Stored records.
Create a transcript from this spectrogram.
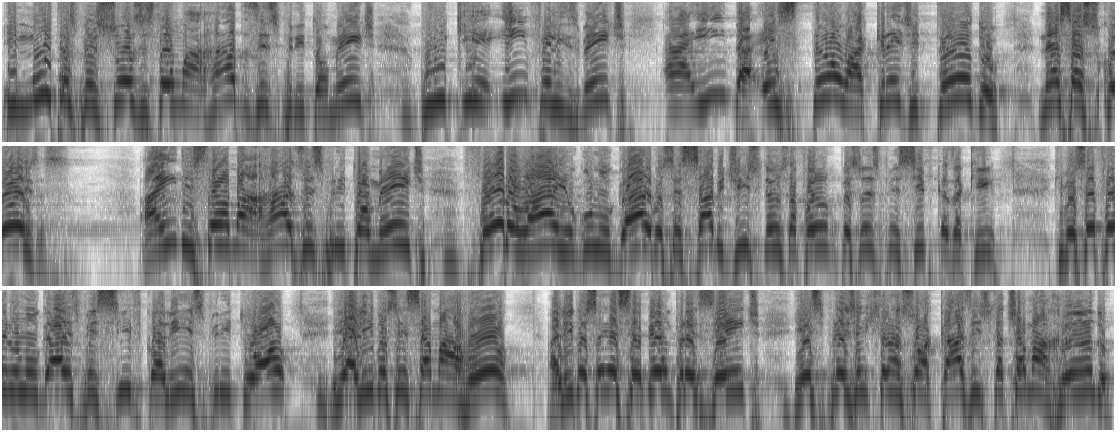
E muitas pessoas estão amarradas espiritualmente porque, infelizmente, ainda estão acreditando nessas coisas ainda estão amarrados espiritualmente, foram lá em algum lugar, você sabe disso, Deus está falando com pessoas específicas aqui, que você foi num lugar específico ali, espiritual, e ali você se amarrou, ali você recebeu um presente, e esse presente está na sua casa, e está te amarrando.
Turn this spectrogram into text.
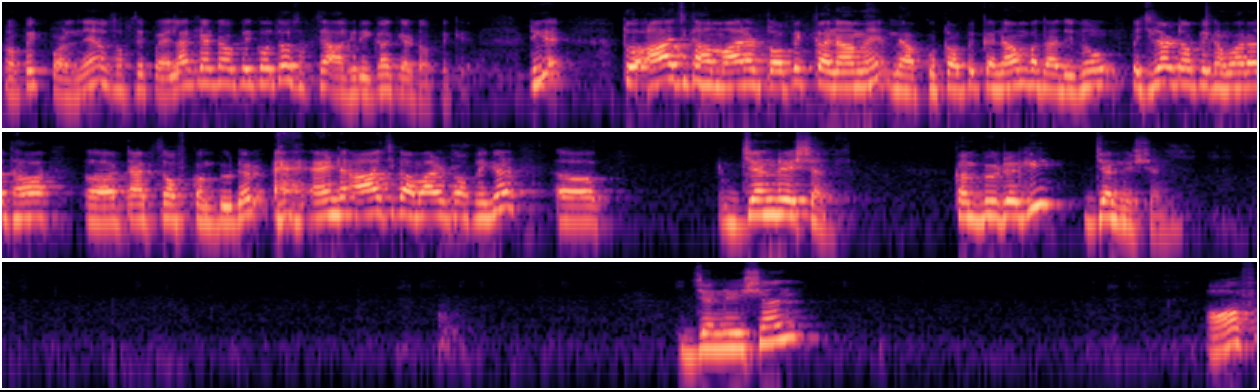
टॉपिक पढ़ने हैं और सबसे पहला क्या टॉपिक होता है सबसे आखिरी का क्या टॉपिक है। ठीक है? तो आज का हमारा टॉपिक का नाम है, मैं आपको टॉपिक का नाम बता देता हूँ। पिछला टॉपिक हमारा था टाइप्स ऑफ़ कंप्यूटर एंड आज का हमारा टॉपिक है जनरेशन कंप्यूटर की जनरेशन जनरेशन ऑफ़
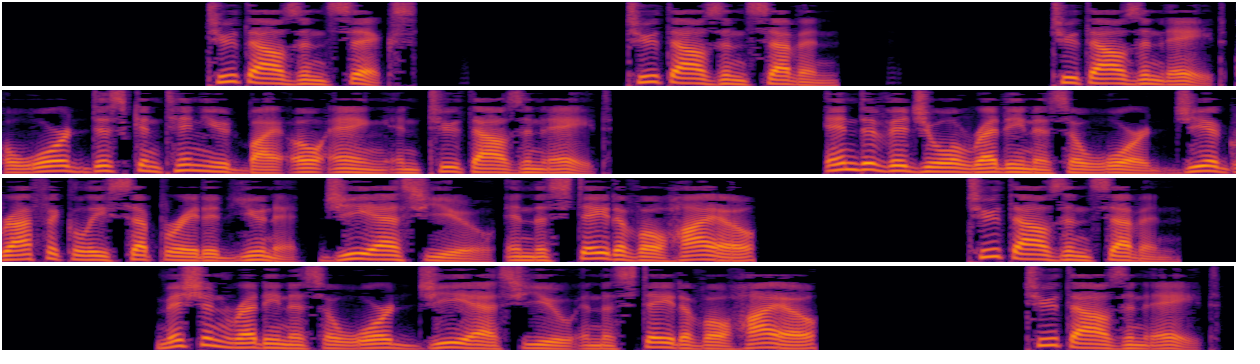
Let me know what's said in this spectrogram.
2006 2007 2008 award discontinued by OANG in 2008 Individual Readiness Award Geographically Separated Unit GSU in the state of Ohio 2007 Mission Readiness Award GSU in the state of Ohio 2008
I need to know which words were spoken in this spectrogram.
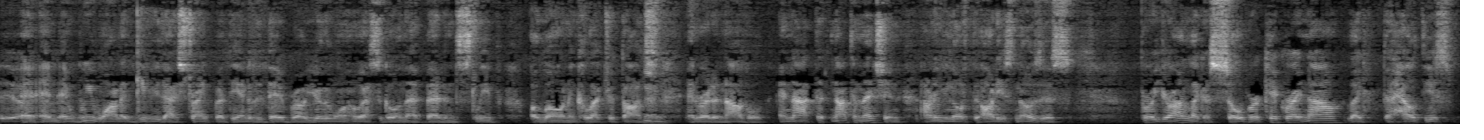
Yeah. And, and and we want to give you that strength, but at the end of the day, bro, you're the one who has to go in that bed and sleep alone and collect your thoughts Yeah. and write a novel. And not to, not to mention, I don't even know if the audience knows this, bro. You're on like a sober kick right now, like the healthiest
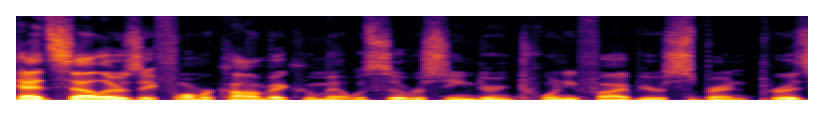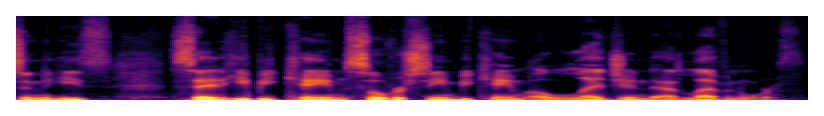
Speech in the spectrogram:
Ted Sellers, a former convict who met with Silverstein during 25 years spent in prison, he said he became Silverstein became a legend at Leavenworth.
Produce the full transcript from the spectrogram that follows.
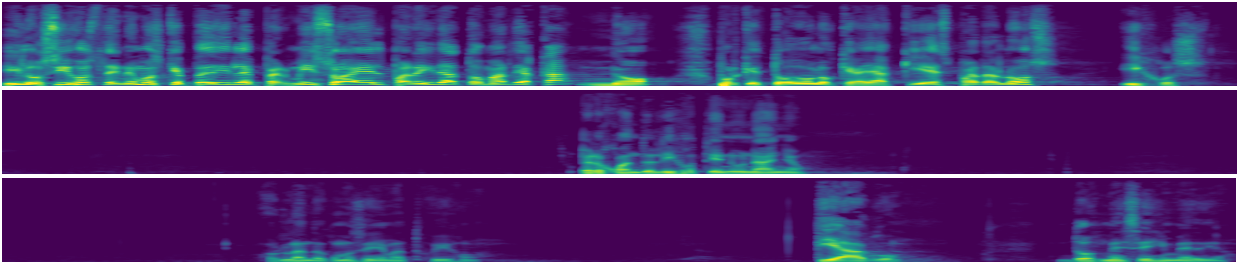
¿Y los hijos tenemos que pedirle permiso a Él para ir a tomar de acá? No, porque todo lo que hay aquí es para los hijos. Pero cuando el hijo tiene un año, Orlando, ¿cómo se llama tu hijo? Tiago. ¿Dos meses y medio?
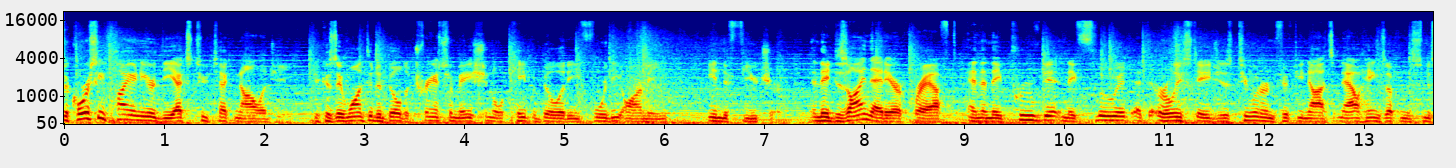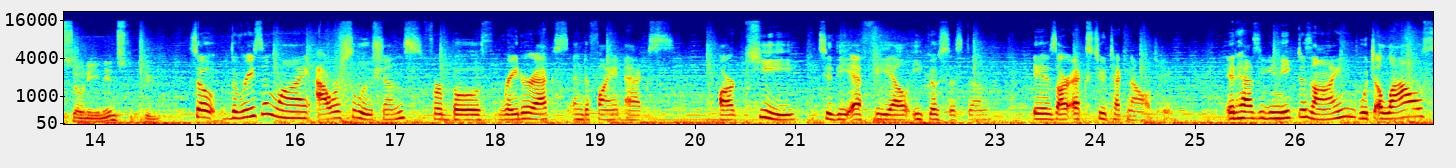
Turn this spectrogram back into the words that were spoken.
Sikorsky pioneered the X2 technology because they wanted to build a transformational capability for the Army in the future. And they designed that aircraft and then they proved it and they flew it at the early stages, 250 knots. It now hangs up in the Smithsonian Institute. So the reason why our solutions for both Raider X and Defiant X are key to the FVL ecosystem is our X2 technology. It has a unique design which allows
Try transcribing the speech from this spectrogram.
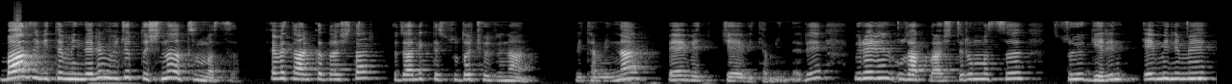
Bazı vitaminlerin vücut dışına atılması. Evet arkadaşlar özellikle suda çözünen vitaminler B ve C vitaminleri, ürenin uzaklaştırılması, suyu geri emilimi,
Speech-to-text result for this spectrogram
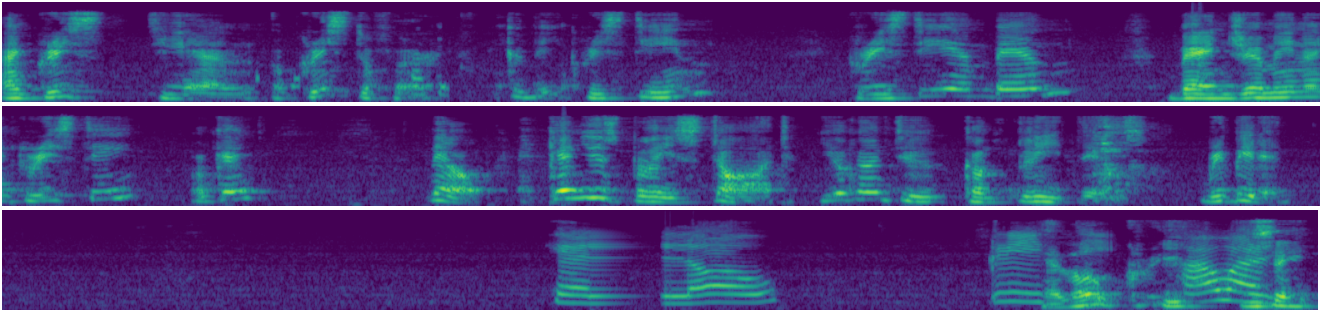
and Christian, or Christopher. It could be Christine, Christy and Ben, Benjamin and Christy, okay? Now, can you please start? You're going to complete this. Repeat it. Hello. Christy. Hello, Christy. How are you say,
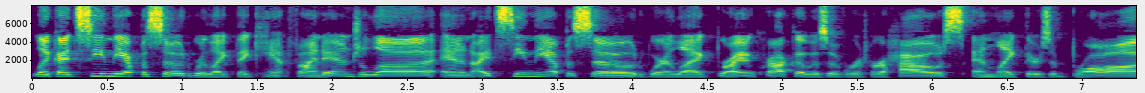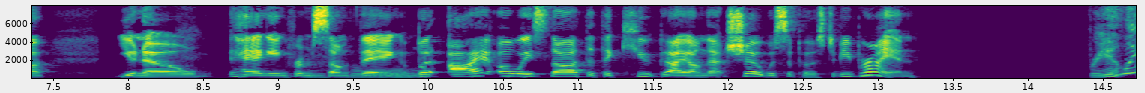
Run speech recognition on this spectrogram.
Like I'd seen the episode where like they can't find Angela, and I'd seen the episode Yeah. where like Brian Krakow is over at her house, and like there's a bra, you know, hanging from something. Mhm. But I always thought that the cute guy on that show was supposed to be Brian. Really?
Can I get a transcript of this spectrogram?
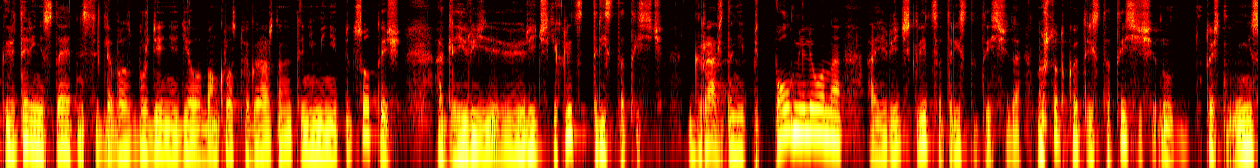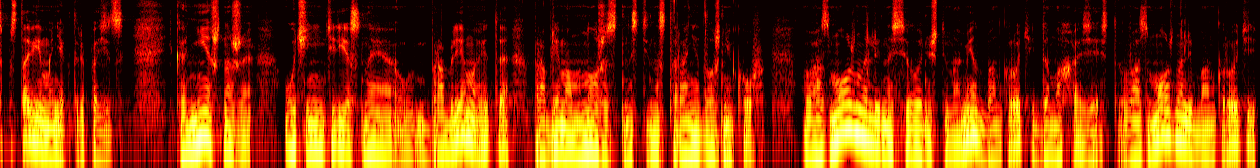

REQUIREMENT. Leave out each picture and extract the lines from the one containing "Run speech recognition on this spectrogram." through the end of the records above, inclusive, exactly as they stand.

SOLUTION FOR THIS PROBLEM.
Run speech recognition on this spectrogram.
Like I'd seen the episode where like they can't find Angela, and I'd seen the episode Yeah. where like Brian Krakow is over at her house, and like there's a bra, you know, hanging from something. Mhm. But I always thought that the cute guy on that show was supposed to be Brian. Really?
Can I get a transcript of this spectrogram?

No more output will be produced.